• China
  • China, Tang period
  • Late 7th to 8th centuries
  • Silver gilt
  • H-6.8 D-15
Catalogue Entry

Pieces like this silver-gilt bowl are the result of an old Near Eastern vessel form being transformed by Tang Chinese metalworkers. A similar bowl shape, without a foot ring, appears on a sixth-fifth century-B.C. carved stone stairway at Persepolis, and a slightly later glass example was found in the Treasury there.1 Exactly when such bowl shapes made their way into China is unclear, but a Near Eastern silver example unearthed at Datong in Shanxi province dates from the Northern Wei dynasty (A.D. 398-534).2 This metal version is also footless with a centrally placed raised ridge. During the Tang period (A.D. 618-907) this bowl shape, with a foot ring, became a form popular with ceramic and metal artisans alike.3
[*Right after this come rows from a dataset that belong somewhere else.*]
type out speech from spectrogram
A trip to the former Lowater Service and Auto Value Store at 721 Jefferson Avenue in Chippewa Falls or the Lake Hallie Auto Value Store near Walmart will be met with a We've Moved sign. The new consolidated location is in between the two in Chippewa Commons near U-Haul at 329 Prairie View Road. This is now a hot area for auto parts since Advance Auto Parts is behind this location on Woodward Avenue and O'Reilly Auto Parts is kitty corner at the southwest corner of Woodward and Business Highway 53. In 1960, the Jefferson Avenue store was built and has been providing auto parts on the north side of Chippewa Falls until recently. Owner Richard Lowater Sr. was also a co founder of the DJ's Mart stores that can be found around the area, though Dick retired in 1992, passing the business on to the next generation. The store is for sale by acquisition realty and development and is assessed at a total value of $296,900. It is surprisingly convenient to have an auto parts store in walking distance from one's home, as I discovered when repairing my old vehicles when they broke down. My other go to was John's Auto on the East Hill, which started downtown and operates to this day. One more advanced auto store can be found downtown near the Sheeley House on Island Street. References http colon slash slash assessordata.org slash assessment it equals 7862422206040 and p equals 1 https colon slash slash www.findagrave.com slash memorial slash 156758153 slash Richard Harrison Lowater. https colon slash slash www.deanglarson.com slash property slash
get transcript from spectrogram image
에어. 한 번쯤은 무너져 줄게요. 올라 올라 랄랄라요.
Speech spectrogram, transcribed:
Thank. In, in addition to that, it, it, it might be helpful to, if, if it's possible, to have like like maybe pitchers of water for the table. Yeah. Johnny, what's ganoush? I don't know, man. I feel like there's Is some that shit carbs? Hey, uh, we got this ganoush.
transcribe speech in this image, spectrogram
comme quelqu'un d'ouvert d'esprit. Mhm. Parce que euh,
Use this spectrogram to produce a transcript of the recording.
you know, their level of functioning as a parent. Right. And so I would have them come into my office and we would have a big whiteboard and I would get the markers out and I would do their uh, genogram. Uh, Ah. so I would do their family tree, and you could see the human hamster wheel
The Shumei bowl was hammered into shape from a single circular piece of silver and fashioned with a flared lip. A band of silver was shaped into a tapered-shaped foot ring, then soldered onto the bowl base.4 The protruding ridge line, encompassing the middle portion of the bowl's belly, was formed by hammering or chasing a thin line on the bowl's interior. The line appearing on the bowl's exterior was first scraped to form a sharp ridge, then gilded. The upper and lower bowl surfaces feature familiar Near Eastern chased and gilt designs of birds, tree of life motifs and floral sprays, in addition to butterflies, a favored Chinese motif.5 A ring-matted background, fashioned to be the same relief height as the chased designs, patterns the remaining bowl surface. The exterior surface of the bowl foot is also decorated with a single register of chased and gilt birds and floral motifs.

A gold footed bowl without decoration was excavated from the Xi'an area at the Northwest Medical Apparatus and Instrument Factory site.6 Several plain silver examples has been unearthed at Hejia village, and a lobed version, with tree of life motifs and birds holding floral sprays in their beaks, has been excavated at Sha'po village.7

In the West, the Pierre Uldry collection has a version similar in shape; however, this vessel features different floral motifs, and the entire piece has been gilded.8 The Minneapolis Institute of Art also has a comparable example,9 as do the British Museum and the Hakutsuru Art Museum in Japan.10

1. Stairway: see Ghrishman 1964, p. 177, pl. 223; Treasury: see ibid., p. 260, fig. 547. This bowl shape can also be found in sixth-century B.C. Greece, and a silver example was unearthed at the Hera Limenia sanctuary at Perachora (see Payne 1940, p. 150).
2. Buddhist caves at Yungang, situated just outside of Datong, reflect Indian, Iranian, and Roman-Byzantine art influences. On the excavated Near Eastern bowl see Wenwu 1972.1, pp. 83-84, p. 91 for fig. 28.
3. He 1989, pls. 320, 325.
4. Technical information courtesy of Pieter Meyers and Richard H. Kimball.
5. The tree of life motif can be traced to Mesopotamia, where it was believed that plant life had god-like qualities. For information about the motif and its importance in Assyrian art (c. 1350-1000 B.C.) see Frankfort 1970, p.135-37.
6. Li and Shen 1995, p. 24.
7. Han Wei, ed. 1989, pls. 118-119; see also Wenwu 1964.6, fig. 1.
8. Uldry 1994, pl. 144.
9. Gyllensvard, fig 1a, pl. 5.
10. Metropolitan Museum 1996, p.152.